“A Speech is not an essay up on its hind legs!”
The biggest difference between preparing a speech and preparing an essay is the audience. The essay’s audience—a reader—takes in the written ideas through the eyes. A public presentations’ audience, however, understands the speaker’s ideas by seeing, hearing and “feeling” the speaker by using their eyes, ears and heart. If an essay’s ideas aren’t clear, its audience can read the words over and over again. When speaking in front of a live audience, however, you only have one shot at getting your point across.
Good news! You can get your point across in one shot with structure.
I like to think of a speech as a journey that you and your audience take together. You don’t want to lose your audience, so plan for a clear beginning (introduction), middle (body) and end (conclusion).
FIRST: Decide where you’re going. Where are you taking your audience? We call this your PURPOSE, and speakers often begin their planning by writing a purpose statement.
Purpose statements are ambitious, active and audience focused.
Here are some examples:
- My purpose is to teach my audience three ways they can turn data into clear, useful charts.
- My purpose is to persuade my audience to vote for this new idea because it’s affordable, quick to implement and will have long-lasting positive impact.
- My purpose is to inspire my audience by sharing research that may predict sustainable life on Mars.
A purpose statement is critical in speech planning because:
- It keeps you “one sentence clear.” You know where you’re headed with the audience.
- It basically writes the body of your speech for you. (three ways to turn data into charts; vote because it’s affordable, quick and lasting; the two to three ways my research might predict sustainability on Mars...)
- It gives you a way to evaluate how successful you were after your presentation. Ask yourself: Did I achieve my purpose?
Now that you have your purpose statement, you can write your Introduction, right? WRONG!
Begin writing your speech by outlining the body of the speech first. Then write the introduction. You can’t introduce what you haven’t written yet, so begin with the body of the speech first.
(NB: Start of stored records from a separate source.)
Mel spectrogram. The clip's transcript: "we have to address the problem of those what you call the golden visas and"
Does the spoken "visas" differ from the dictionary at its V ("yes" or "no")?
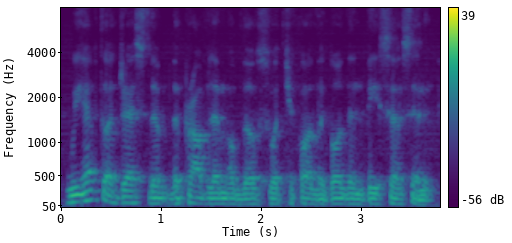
yes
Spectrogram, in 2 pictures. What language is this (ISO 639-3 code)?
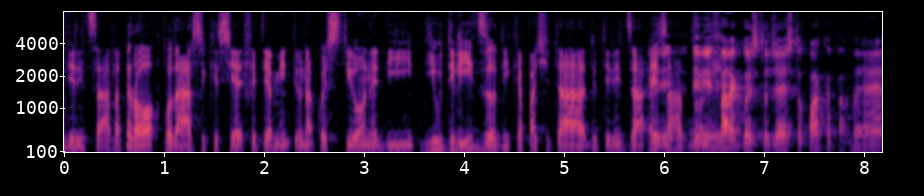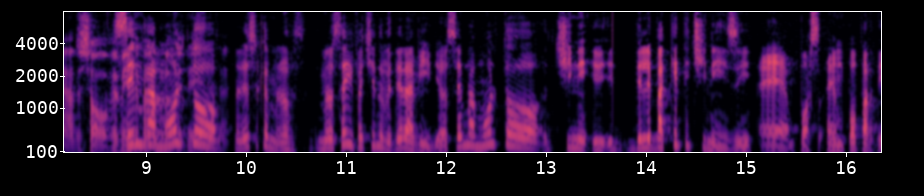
ita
Ultimately, the outline of your speech will have an introduction, a body and a conclusion.
- Engage the audience. Start with a story, a startling statement, statistic, or a question that grabs your audience’s attention. The best presentations begin by answering “why...” In other words, why you are excited about your research or speech topic, and most important, why the audience should care. Watch Simon Sinek’s TED talk for inspiration.
- Focus the presentation. Now that your audience knows why they should care, state your thesis or goal. Let your audience know what they’ll learn.
- Preview the presentation’s structure, content or approach to let the audience know how the presentation will unfold.
Organize your talk logically and clearly around 2-3 main points or arguments. For each major section of your presentation, follow the “4 S Structure”1:
- Signpost the point (“First, I’m going to point out the problem with...” My second argument is that...” “Now let me explain my methodology.”)
- State the point clearly and succinctly
- Support the point with data, cases, description, relevant studies, etc.
- Summarize the point
Then make a clear transition to the next major section.
Summarize and re-focus. Review key points or arguments. Restate the thesis.
- Close. Create a closing statement. Nodding back to the introduction can alert the audience that the speech has come to an end and provides a satisfying sense of final closure. Avoid using “Thank you” as your conclusion. Wait until the audience applauds. Then, thank them for that.